“The president now says that to combat opioids, he's focused on enforcement, not treatment.
“Trump spent just over a minute of his 80-minute State of the Union address talking about opioids. In a speech this week in Cincinnati, he had a few more comments. The opioid epidemic, he said, ‘has never been worse. People form blue ribbon committees. They do everything they can. And frankly, I have a different take on it. My take is you have to get really, really tough, really mean with the drug pushers and the drug dealers.’
“The president's mention of ‘blue ribbon committees’ sounds like a slam on one he convened last year, chaired by former New Jersey Gov. Chris Christie — the President's Commission on Combating Drug Addiction and the Opioid Crisis. The commission issued more than 50 recommendations. The administration has so far followed up on just a few of those recommendations.’
“President Donald Trump’s war on opioids is beginning to look more like a war on his drug policy office.
“White House counselor Kellyanne Conway has taken control of the opioids agenda, quietly freezing out drug policy professionals and relying instead on political staff to address a lethal crisis claiming about 175 lives a day. The main response so far has been to call for a border wall and to promise a ‘just say no’ campaign.
“Trump is expected to propose massive cuts this month to the ‘drug czar’ office, just as he attempted in last year’s budget before backing off. He hasn’t named a permanent director for the office, and the chief of staff was sacked in December. For months, the office’s top political appointee was a 24-year-old Trump campaign staffer with no relevant qualifications. Its senior leadership consists of a skeleton crew of three political appointees, down from nine a year ago.”

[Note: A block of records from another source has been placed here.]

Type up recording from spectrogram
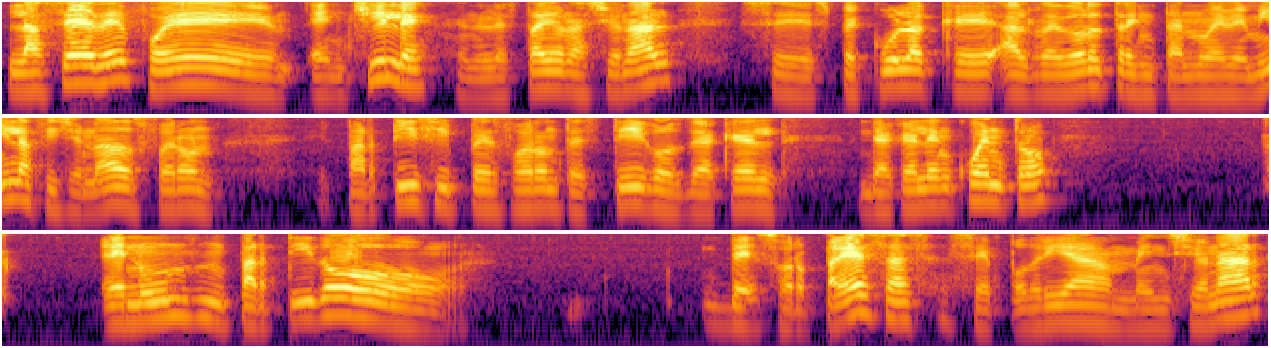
La sede fue en Chile, en el Estadio Nacional. Se especula que alrededor de 39 mil aficionados fueron partícipes, fueron testigos de aquel, de aquel encuentro en un partido de sorpresas, se podría mencionar.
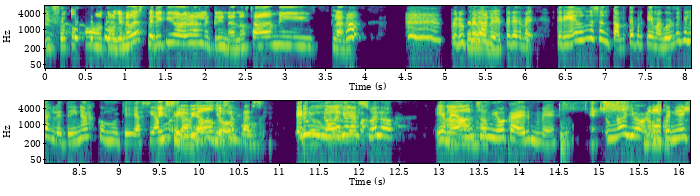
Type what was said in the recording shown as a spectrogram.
y fue como, como que no me esperé que iba a haber una letrina, no estaba en mi plan. Pero Pero espérame, bueno. espérame. ¿Tenías dónde sentarte? Porque me acuerdo que las letrinas como que Sí, hacíamos... sí, un había hoyo. sentarse. Era un hoyo en el suelo. Y me Ah, daba mucho no. miedo caerme. Un hoyo No, y tenía que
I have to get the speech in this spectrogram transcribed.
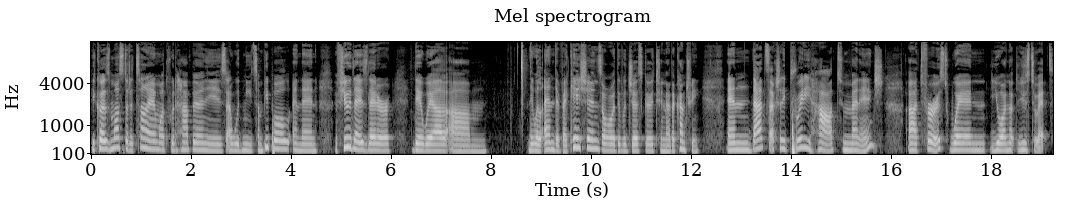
Because most of the time what would happen is I would meet some people and then a few days later they will um, they will end their vacations or they would just go to another country. And that's actually pretty hard to manage at first when you are not used to it.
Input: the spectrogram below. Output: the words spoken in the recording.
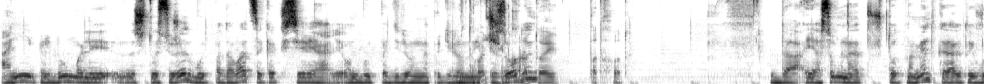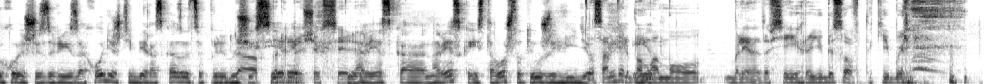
они придумали, что сюжет будет подаваться как в сериале. Он будет поделен на Это определенные очень эпизоды. крутой подход. Да, и особенно в тот момент, когда ты выходишь из игры и заходишь, тебе рассказывается в предыдущих Да, в сериях предыдущих сериях. нарезка, нарезка из того, что ты уже видел. На самом деле, по-моему, блин, это все игры Ubisoft такие были.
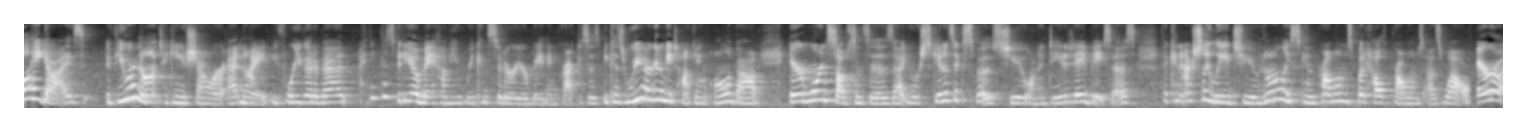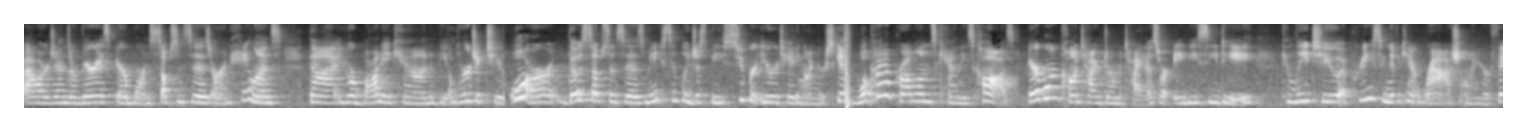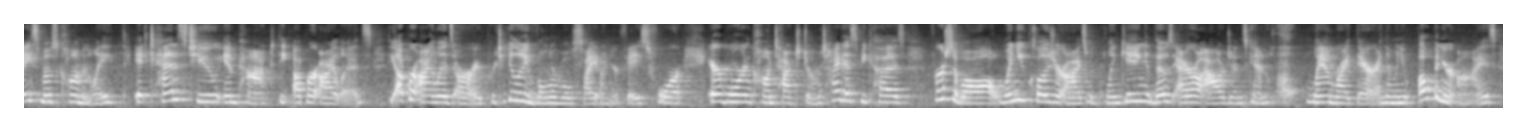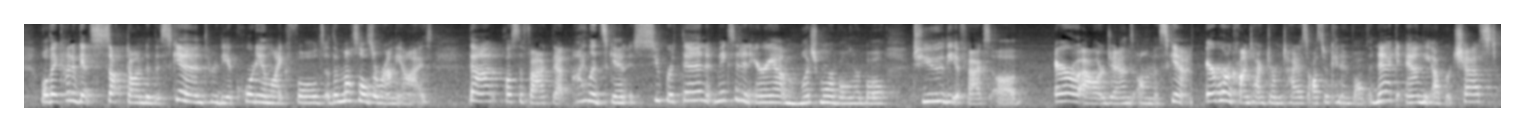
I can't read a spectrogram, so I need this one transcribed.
Well, hey guys, if you are not taking a shower at night before you go to bed, I think this video may have you reconsider your bathing practices because we are gonna be talking all about airborne substances that your skin is exposed to on a day-to-day -day basis that can actually lead to not only skin problems, but health problems as well. Aeroallergens are various airborne substances or inhalants that your body can be allergic to, or those substances may simply just be super irritating on your skin. What kind of problems can these cause? Airborne contact dermatitis, or ABCD, can lead to a pretty significant rash on your face most commonly. It tends to impact the upper eyelids. The upper eyelids are a particularly vulnerable site on your face for airborne contact dermatitis because First of all, when you close your eyes with blinking, those aeroallergens can land right there. And then when you open your eyes, well, they kind of get sucked onto the skin through the accordion-like folds of the muscles around the eyes. That, plus the fact that eyelid skin is super thin, makes it an area much more vulnerable to the effects of aeroallergens on the skin. Airborne contact dermatitis also can involve the neck and the upper chest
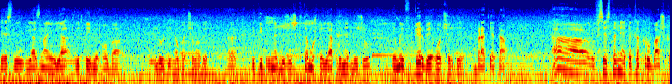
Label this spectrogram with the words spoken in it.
если я знаю, я и ты, мы оба люди, оба человек, э, и ты принадлежишь к тому, что я принадлежу, и мы в первой очереди братья там. А все остальные это как рубашка,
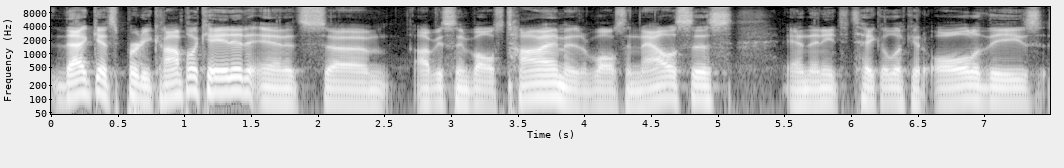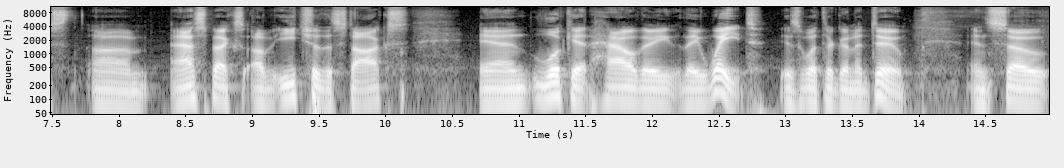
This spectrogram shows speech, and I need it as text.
that gets pretty complicated, and it's um, obviously involves time. It involves analysis and they need to take a look at all of these um, aspects of each of the stocks and look at how they, they weight is what they're going to do. And so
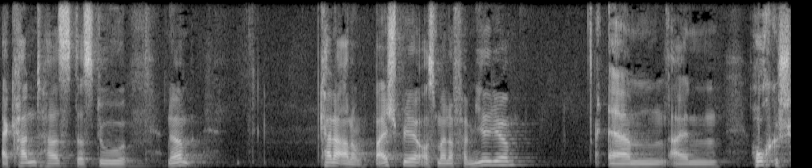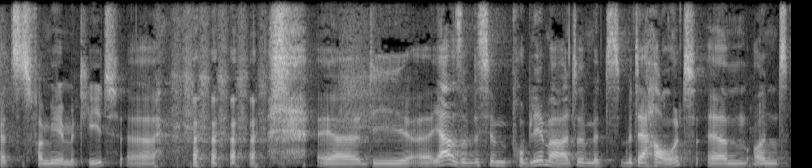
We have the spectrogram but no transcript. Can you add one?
erkannt hast, dass du, ne, keine Ahnung, Beispiel aus meiner Familie, ähm, ein hochgeschätztes Familienmitglied, äh, die äh, ja so ein bisschen Probleme hatte mit, mit der Haut ähm, mhm. und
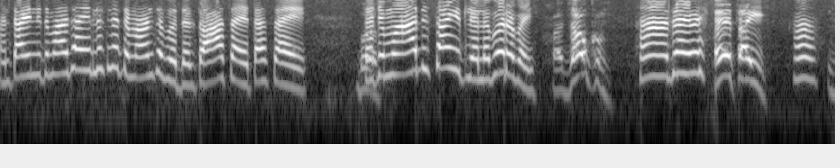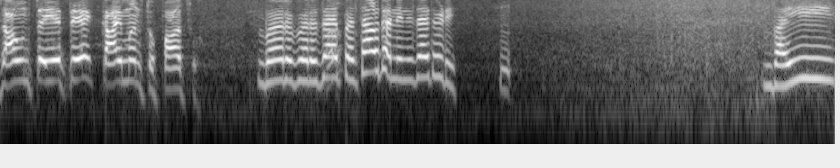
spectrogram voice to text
आणि ताईने तर मला सांगितलंच नाही त्या माणसाबद्दल. तो असा आहे तसा आहे. त्याच्यामुळे आधीच सांगितलेलं बरं बाई. हा जाऊ का हा जाय बाई. ताई हा. जाऊन तर येते काय म्हणतो पाहतो. बरं बरं जाय पण सावधानीने जाय थोडी. बाई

“President Trump suggested last week that teens could be dissuaded from trying drugs if adults would just tell them that opioids are “really bad for you in every way.” Attorney General Jeff Sessions has talked about reviving D.A.R.E., the anti-drug program that sent uniformed police officers into classrooms around the country starting in the ’80s to preach about the dangers of narcotics.
“But the grief of a mother who lost two sons in one night carries a different kind of weight.”
“Kratom is used by some as a home remedy for opioid addiction — and by others just for fun. It has a passionate following.
“’Kratom should not be used to treat medical conditions, nor should it be used as an alternative to prescription opioids. There is no evidence to indicate that kratom is safe or effective for any medical use.’
“Last November, the FDA cautioned people not to use kratom.
“Supporters of kratom use have been fighting to keep it legal for years. The Drug Enforcement Administration temporarily listed kratom as a Schedule 1 controlled substance last August, but withdrew the decision after an outcry and a targeted petition effort.”
“Alabama filed a lawsuit in federal court on Tuesday against OxyContin producer Purdue Pharma LP claiming the drug company is fueling the opioid epidemic by deceptively marketing prescription painkillers.
“The state alleges that Purdue failed to accurately portray the risks and benefits of opioids, which enabled doctors to widely prescribe them in the treatment of pain. Alabama becomes the latest in a flood of lawsuits by states, counties and cities against drug makers in response to the opioid crisis.”
“The pattern of opioids use varies widely around the world. In the United States, one daily dose of opioids was prescribed for every 20 people from 2013-15. In similarly wealthy Japan, one daily dose was prescribed for every 800 people over the same period.
“As part of international drug-control conventions, countries report the use of narcotics—like opioids, cocaine, and cannabis—for legal medicinal and scientific use to the United Nations each year. Opioids include such drugs as morphine, oxycodone, and fentanyl. (Heroin is also an opioid, but is not reported on here because it is not used legally.)
“The UN’s 2017 report on narcotic use reveal that the US, currently facing a crisis of opioid overuse, is an extreme outlier. US opioid use is the highest of any country in the world, and more than 50% higher than Germany, the second-ranked country of the twenty most populous countries.”
“In December 2016, President Obama presided over his last official bill signing ceremony. The bill before him was the 21st Century Cures Act, a bill that authorized $1 billion to tackle the opioid epidemic. At the time, the figure was an unprecedented sum.
“In February 2018, over a year and almost 100,000 overdose deaths later, Congress has called the $1 billion and raised it. The U.S. Senate announced that it reached a budget agreement, which includes $6 billion over a two-year period for the opioid epidemic.
“Once passed, Congress must appropriate these funds for specific programs. The guiding principle for spending this money must be how will it decrease overdose deaths.”